What is a SuperTube?

What is a SuperTube?

SuperTube is an alternative YouTube client that lets you watch videos in a window. SuperTube is a free YouTube player that supports background playback – it can continue playing video in the background while you get other stuff done.

What is a rolling wave in surfing?

Rolling waves (1) are the most familiar waves, and the type most surfers prefer. These waves break in a stable pattern. Rolling waves are usually a feature of a flat, sandy shoreline.

Is Jeffreys Bay a reef break?

J-Bay is more than just the one famous, high-performance surf spot though. This is one of the only places I’ve been that has a super fun reef break, point break, and a beach break all within a five minute walk of each other, plus loads of other spots a short distance away.

Can you surf 3 4 foot waves?

As far as I’m concerned, three feet is the perfect size for a wave. It’s big enough that you can ride a shortboard and still have some decent faces to work with, but it’s small enough to bust out the longboard and work on your nose-riding without worrying about bouncing your head off the reef.

Where is the supertubes Park?

Jeffreys Bay
Preserving the waves and beaches of Jeffreys Bay since 1999, the Supertubes Surfing Foundation is a joint venture between the local surf clubs and the surf industry in the town. In 1999 the Supertubes Park in Da Gama Rd, Jeffreys Bay became a no-go zone.

What are crashing waves called?

A plunging wave breaks with more energy than a significantly larger spilling wave. The wave can trap and compress the air under the lip, which creates the “crashing” sound associated with waves. With large waves, this crash can be felt by beachgoers on land.

What are the 3 types of breaking waves?

There are four basic types of breaking waves: spilling, plunging, collapsing, and surging.

  • Spilling waves are gentle waves with crests that break softly towards the shore.
  • Plunging waves break when the ocean floor is steep or has sudden depth changes.
  • A collapsing wave is a mix of spilling and plunging waves.

Why is Jeffreys Bay good for surfing?

The main surfing spot in J. Bay is the aptly named Supertubes. The constant swell and wave formation found at many of Jeffreys Bay’s beaches produce the ideal ‘tubes’ that have resulted in Supertubes becoming the location for the annual Billabong Pro surfing contest that takes place every July.

How big are the waves at Jeffreys Bay?

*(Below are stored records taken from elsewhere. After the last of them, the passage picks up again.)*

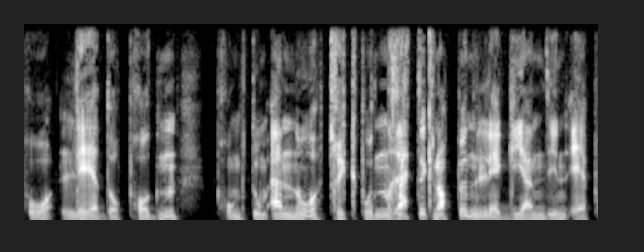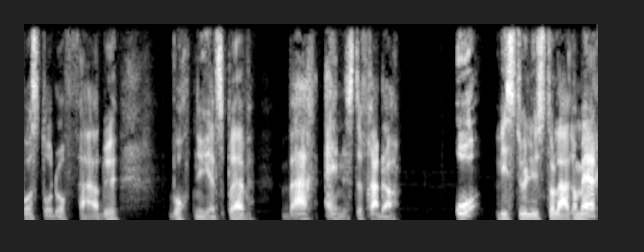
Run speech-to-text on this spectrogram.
på lederpodden.no Trykk på den rette knappen, legg igjen din e-post, og da får du vårt nyhetsbrev hver eneste fredag. Og hvis du har lyst til å lære mer,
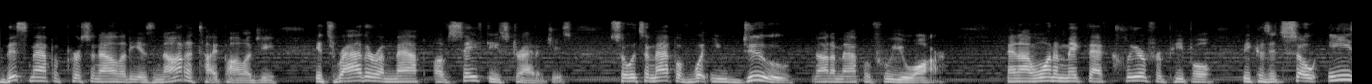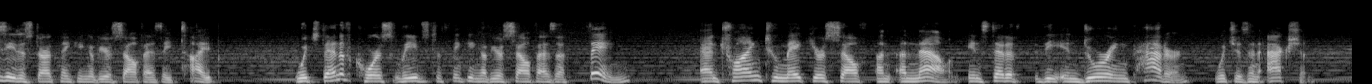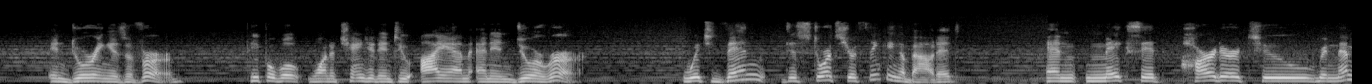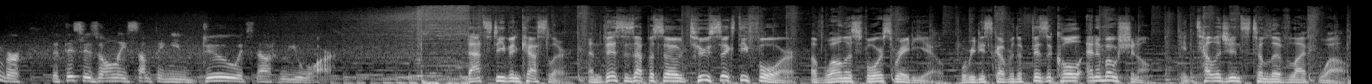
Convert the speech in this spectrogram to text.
This map of personality is not a typology, it's rather a map of safety strategies. So it's a map of what you do, not a map of who you are. And I want to make that clear for people because it's so easy to start thinking of yourself as a type, which then, of course, leads to thinking of yourself as a thing and trying to make yourself an, a noun instead of the enduring pattern, which is an action. Enduring is a verb. People will want to change it into I am an endurer, which then distorts your thinking about it and makes it harder to remember that this is only something you do, it's not who you are. That's Stephen Kessler, and this is episode 264 of Wellness Force Radio, where we discover the physical and emotional intelligence to live life well.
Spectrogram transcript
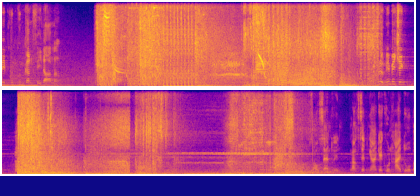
มีภูมิคุ้มกันสีดานแล้วเรื่องนี้ไม่จริงสองแสนเหรียญหลังเสร็จงานแกคุณหายตัวไป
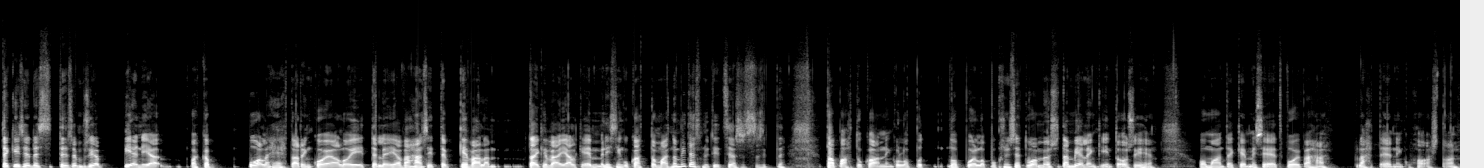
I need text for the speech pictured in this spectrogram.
tekisi edes sitten semmoisia pieniä vaikka puolen hehtaarin koealue itselleen ja vähän sitten keväällä tai kevään jälkeen menisi niin kuin katsomaan, että no mitäs nyt itse asiassa sitten tapahtukaan niin kuin loppu, loppujen lopuksi, niin se tuo myös sitä mielenkiintoa siihen omaan tekemiseen, että voi vähän lähteä niin kuin haastaan.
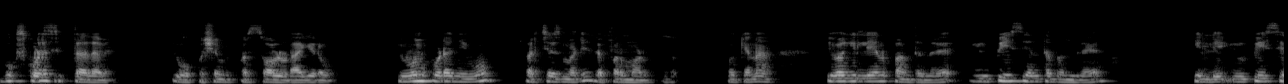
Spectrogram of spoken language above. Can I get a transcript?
ಬುಕ್ಸ್ ಕೂಡ ಸಿಗ್ತಾ ಇದ್ದಾವೆ ಇವು ಕ್ವಶನ್ ಪೇಪರ್ ಸಾಲ್ವ್ಡ್ ಆಗಿರೋವು. ಇವನ್ ಕೂಡ ನೀವು ಪರ್ಚೇಸ್ ಮಾಡಿ ರೆಫರ್ ಮಾಡ್ಬೋದು. ಓಕೆನಾ ಇವಾಗ ಇಲ್ಲಿ ಏನಪ್ಪಾ ಅಂತಂದ್ರೆ ಯು ಪಿ ಎಸ್ ಸಿ ಅಂತ ಬಂದ್ರೆ, ಇಲ್ಲಿ U P S C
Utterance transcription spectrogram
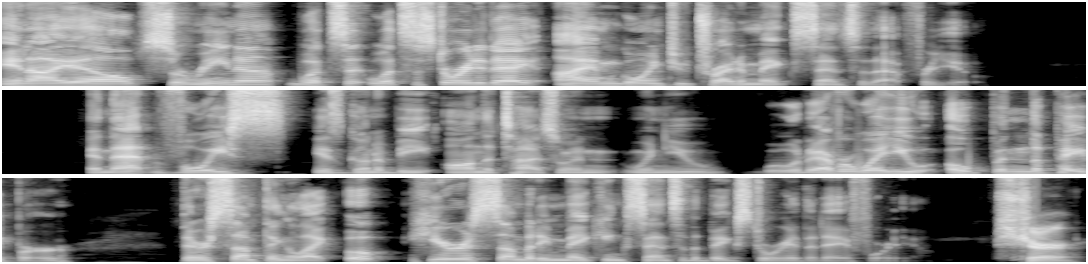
NIL, Serena, what's it? What's the story today? I am going to try to make sense of that for you. And that voice is going to be on the time. So when when you whatever way you open the paper, there's something like, oh, here is somebody making sense of the big story of the day for you. Sure.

On rare occasions (large wave sizes, wide-breaking waves, and even swells), Boneyards can link up all the way to the Point for a ride over one kilometre long. Optimal size is considered to be from about 4 to 10 feet (Hawaiian scale), or about 8 to 20 feet wave faces.

What is the hardest part of surfing?

And the hardest part of surfing, by far, is paddling out, not surfing in. Carrying the board, getting back into the water, paddling through the waves, waiting for the next set…it’s exhausting, and surfers spend far more time doing this than they do on the other part. Having the guts to surf is what change demands.